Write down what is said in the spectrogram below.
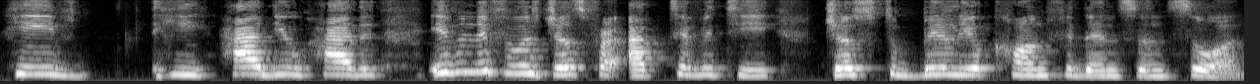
He he had you had it even if it was just for activity just to build your confidence and so on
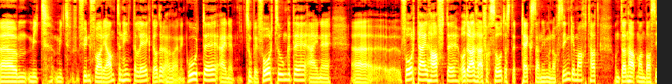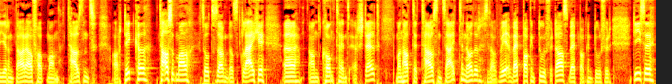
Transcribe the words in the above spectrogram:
ähm, mit, mit fünf Varianten hinterlegt, oder? Also eine gute, eine zu bevorzugende, eine äh, vorteilhafte oder also einfach so, dass der Text dann immer noch Sinn gemacht hat und dann hat man basierend darauf hat man tausend Artikel, tausendmal sozusagen das gleiche äh, an Content erstellt. Man hatte tausend Seiten, oder? Webagentur für das, Webagentur für diese,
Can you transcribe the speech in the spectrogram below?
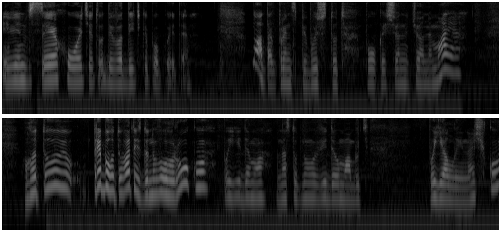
І він все хоче туди водички попити. Ну, а так, в принципі, більш тут поки що нічого немає. Готую. Треба готуватись до Нового року. Поїдемо в наступному відео, мабуть, по ялиночку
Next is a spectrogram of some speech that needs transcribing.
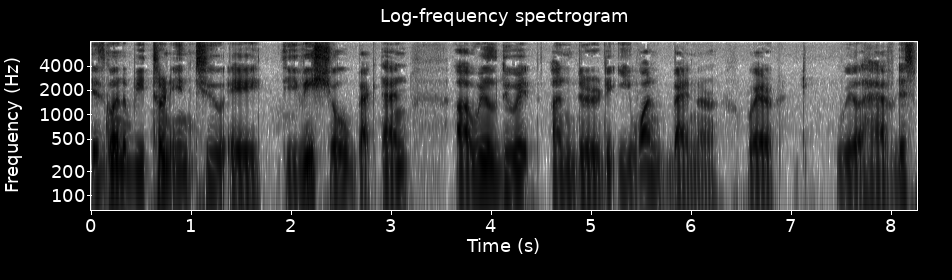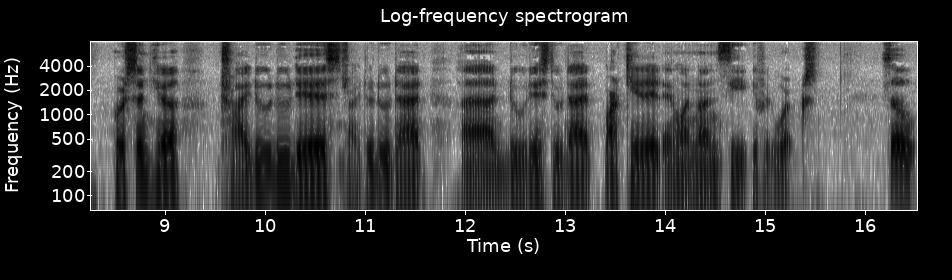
it's going to be turned into a TV show back then, uh, we'll do it under the E1 banner where we'll have this person here try to do this, try to do that, uh, do this, do that, market it and whatnot, and see if it works. So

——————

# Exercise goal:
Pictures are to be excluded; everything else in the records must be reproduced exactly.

# Answer box:
Write down what is said in the spectrogram below.
He he had you had it even if it was just for activity just to build your confidence and so on
Transcribe the words in the above spectrogram:
ähm, mit, mit fünf Varianten hinterlegt, oder? Also eine gute, eine zu bevorzugende, eine äh, vorteilhafte oder also einfach so, dass der Text dann immer noch Sinn gemacht hat und dann hat man basierend darauf hat man tausend Artikel, tausendmal sozusagen das gleiche äh, an Content erstellt. Man hatte tausend Seiten, oder? Webagentur für das, Webagentur für diese,
Can you transcribe the speech in the spectrogram below?
І він все хоче туди водички попити. Ну, а так, в принципі, більш тут поки що нічого немає. Готую. Треба готуватись до Нового року. Поїдемо в наступному відео, мабуть, по ялиночку
Next is a spectrogram of some speech that needs transcribing.
it's going to be turned into a TV show back then, uh, we'll do it under the E1 banner where we'll have this person here try to do this, try to do that, uh, do this, do that, market it and whatnot, and see if it works. So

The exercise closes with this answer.